Peppa products were officially launched in Mexico at high-end department store Liverpool at an event in November 2014. The promotion featured Bandai’s figurines and play sets, plush from Famosa (which sold out during the launch), storybooks by Random House, and activity magazines and sticker albums made by Panini. While the initial consumer products rollout followed the traditional route, an insatiable demand for Peppa products in Mexico led to several impressive sales feats (see stats below), and a larger CP program quickly took shape.
The toy range continues to experience a 96% sell-through rate at Mexican retail, and later this year, Peppa, now with a total of 44 local licensees, is moving into Walmart and the mass market. “We positioned it higher at first, because once you’ve reached mass, you can’t go back to high-end,” explains Hinojosa, adding that eOne expects to at least double the size of the Peppa business in Mexico this year.

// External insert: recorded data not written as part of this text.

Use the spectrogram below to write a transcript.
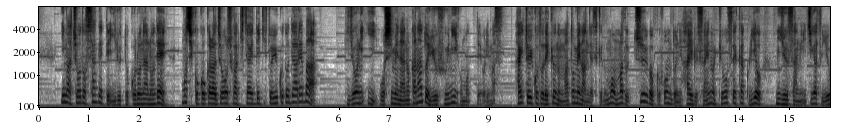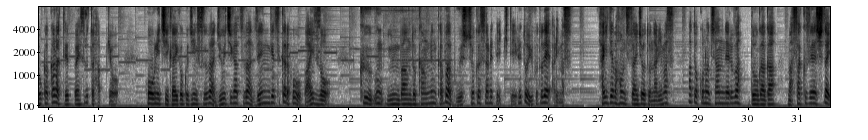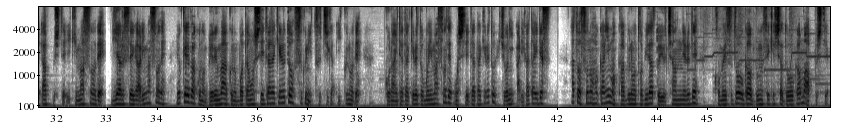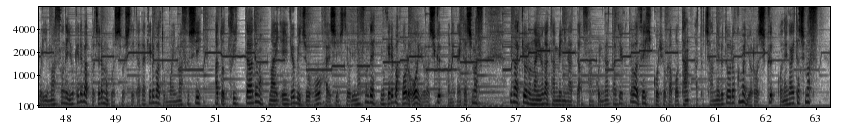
今ちょうど下げているところなので、もしここから上昇が期待できるということであれば、非常にいいおしめなのかなというふうに思っております。はい、ということで今日のまとめなんですけども、まず中国本土に入る際の強制隔離を23年1月8日から撤廃すると発表。訪日外国人数は11月は前月からほぼ倍増。空運インバウンド関連株は物色されてきているということであります。はい、では本日は以上となります。あとこのチャンネルは動画が、ま作成次第アップしていきますので、リアル性がありますので、よければこのベルマークのボタンを押していただけるとすぐに通知が行くので、ご覧いただけると思いますので、押していただけると非常にありがたいです。あとその他にも株の扉というチャンネルで個別動画を分析した動画もアップしておりますので、よければこちらもご視聴していただければと思いますし、あと Twitter でも毎営業日情報を配信しておりますので、よければフォローをよろしくお願いいたします。では今日の内容がためになった、参考になったという方は、ぜひ高評価ボタン、あとチャンネル登録もよろしくお願いいたします。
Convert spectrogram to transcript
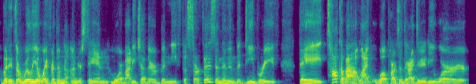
but it's a really a way for them to understand more about each other beneath the surface. And then in the debrief they talk about like what parts of their identity were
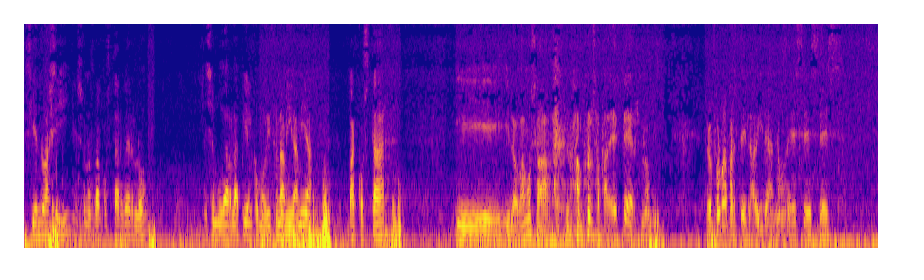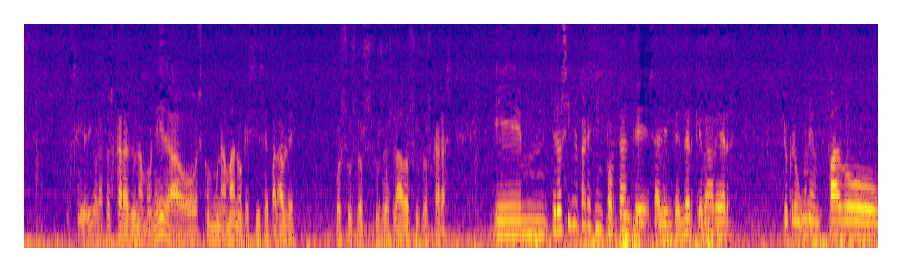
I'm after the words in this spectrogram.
siendo así, eso nos va a costar verlo, ese mudar la piel, como dice una amiga mía, va a costar, y, lo, vamos a, lo vamos a padecer, ¿no? Pero forma parte de la vida, ¿no? Es, es, es, no sé, yo digo, las dos caras de una moneda o es como una mano que es inseparable por sus dos, sus dos lados, sus dos caras. Eh, pero sí me parece importante o sea, el entender que va a haber, yo creo, un enfado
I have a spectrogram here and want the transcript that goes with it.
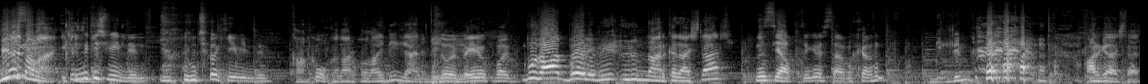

The pervasiveness of piracy means you have to adapt to the market, he explains. In some cases, this means taking on unconventional licensing partnerships in order to cover both the formal and informal channels. For example, you might need two licensees making the same product—one for high-end with more detail, and another making more basic and less expensive items. “We don’t usually have two licensees doing the same products, but in Mexico, it was something we had to adapt to and understand that the market is different,” he says.
This story originally appeared in the June 2015 issue of Kidscreen